The negative impact on the economy and local economic development is felt in Colorado where immigration law has become stricter. Farmers are reduced to hiring prison help to work their crops just so they can stay in business. Take this same example, and imagine it as factory work and you have the same problem across the country once these stringent anti-immigration laws pass. We need to find a solution that helps the economy that has become reliant on this labor force.
"Under the program, which has drawn criticism from groups concerned about immigrants’ rights and from others seeking changes in the criminal justice system, farmers will pay a fee to the state, and the inmates, who volunteer for the work, will be paid about 60 cents a day, corrections officials said.
Concerned about the possible shortage of field labor, Dorothy B. Butcher, a state representative from Pueblo and a supporter of the program, said, “The workers on these farms do the weeding, the harvesting, the storing, everything that comes with growing crops for the market.”
“If we can’t sustain our work force, we’re going to be in trouble,” said Ms. Butcher, a Democrat.
The program will make its debut in Pueblo County, where farmers have been hit hard by the labor shortage. Frank Sobolik, director of a Colorado State University extension program that works with farmers in Pueblo County, said he expected that about half of the 300 migrant workers employed by area farms might not return this season.
“There’s a feeling, a perception that these laborers won’t be back because it’s safer for them to find work in other states,” Mr. Sobolik said. “The farmers are really concerned. These are high-value crops we’re talking about here with a high labor requirement.” "
And further evidence that these policies end up hurting businesses, even turning farmers against each other for workers.
"“It’s very frustrating,” he said. “I’m definitely going to lose customers. We’ve never had an issue like this. With all of us trying to get enough workers on our farms, I’m worried this is going to turn into farmer against farmer.” "
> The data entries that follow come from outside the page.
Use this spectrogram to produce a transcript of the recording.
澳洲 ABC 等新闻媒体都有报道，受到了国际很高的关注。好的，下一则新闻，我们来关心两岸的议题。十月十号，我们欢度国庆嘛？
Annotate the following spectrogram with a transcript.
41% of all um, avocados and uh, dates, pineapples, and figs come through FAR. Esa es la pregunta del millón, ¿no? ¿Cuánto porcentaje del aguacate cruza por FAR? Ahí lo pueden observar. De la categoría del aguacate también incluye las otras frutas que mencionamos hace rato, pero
The solution to provide prison labor is not as effective here either. Perhaps in a factory you might have more success, but in the end it turns into slave labor. You certainly don't have as a good of an end product with someone forced to do the job versus someone getting paid for it.
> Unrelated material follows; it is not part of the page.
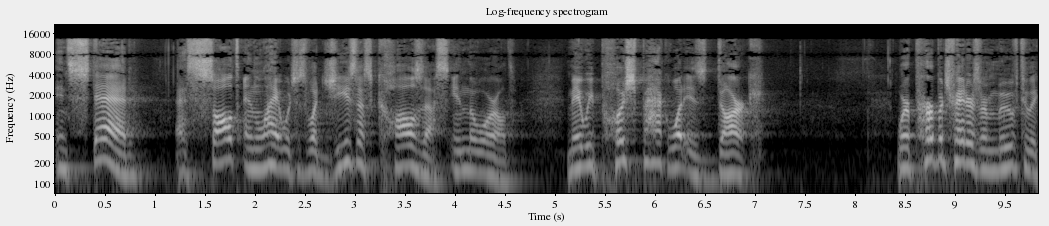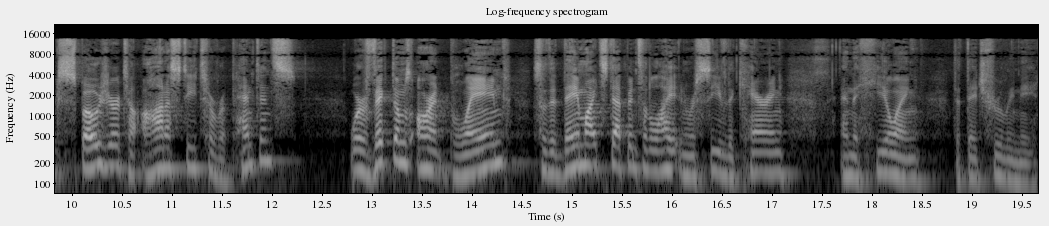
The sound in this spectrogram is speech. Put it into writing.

"But Ari Zavaras, executive director of the Colorado Department of Corrections, said the merit of a hard day’s work outdoors was invaluable to an inmate.
“They won’t be paid big bucks, but we’re hoping this will help our inmates pick up significant and valuable job skills,” Mr. Zavaras said. “We’re also assisting farmers who, if they don’t get help, are facing an inability to harvest their crops.”
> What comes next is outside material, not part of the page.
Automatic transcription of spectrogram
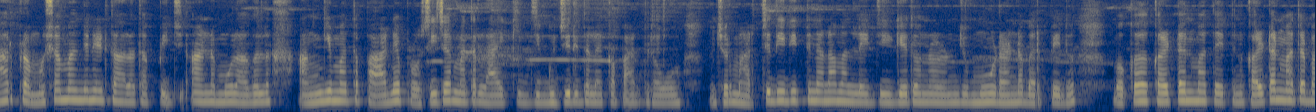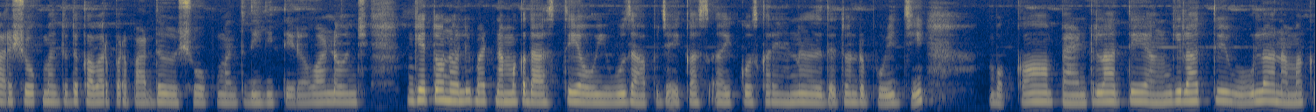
ಆರ್ ಪ್ರಮೋಷನ್ ಮಂದಿನ ದಾಲ ತಪ್ಪಿಜ್ಜಿ. ಆಂಡ ಮೂಲ ಅಗಲ್ ಅಂಗಿ ಮಾತ ಪಾಡ್ನೆ ಪ್ರೊಸೀಜರ್ ಮಾತ್ರ ಲಾಯ್ಕ್ ಇಜ್ಜಿ. ಗುಜಿರಿದ ಲೆಕ್ಕ ಪಾಡ್ದಿರ ಅವು ಒಂಚೂರು ಮರ್ಚ್ ದೀದಿತ್ತಿನಲ ಮಲ್ಲ ಇಜ್ಜಿ. ಈಗೆದೊಂದು ಒಂಜಿ ಮೂಡ್ ಅಂಡ ಬರ್ಪೆದು. ಬೊಕ ಕರ್ಟನ್ ಮಾತ ಐತಿನ. ಕರ್ಟನ್ ಮಾತ್ರ ಬಾರಿ ಶೋಕ್ ಮಲ್ತುದು. ಕವರ್ ಪೂರ ಪಾಡ್ದು ಶೋಕ್ ಮಲ್ತುದು. ದೀದಿತ್ತೆರ್ ಅವಾಂಡ ಒಂಜಿ ಗೆತೊನೊಲಿ ಬಟ್ ನಮಕ್ ದಾಸ್ತಿ ಅವು ಯೂಸ್ ಆಪುಜಿ. ಐಕಸ್ ಐಕ್ಕೋಸ್ಕರ ಏನು ದೆತೊಂಡ್ರೆ ಪೋಯಿಜ್ಜಿ. ಬೊಕ್ಕ ಪ್ಯಾಂಟ್ಲಾತಿ, ಅಂಗಿಲಾತಿ, ಊಲ, ನಮಕ್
With the start of the farming season looming, Colorado’s farmers are scrambling to figure out which crops to sow and in what quantity. Some are considering turning to field corn, which is mechanically harvested. And they are considering whether they want to pay for an urban inmate who could not single out a ripe watermelon or discern between a weed and an onion plant. "
So your choice is between someone forced to do it, with a worse crop or product, or you can raise the wages for people who do that job. It makes it more attractive for the local population, but to make the job attractive for people outside of this immigrant labor force, the end result would be your average consumer paying a lot more for their daily groceries and basic essentials. It affects everything and people need to think about how to solve the problem before they go to such extreme examples.
Read the whole thing here: http://www.nytimes.com/2007/03/04/us/04prisoners.html?ex=1330750800&en=6ae85ab9020c21b5&amp;ei=5124&partner=permalink&exprod=permalink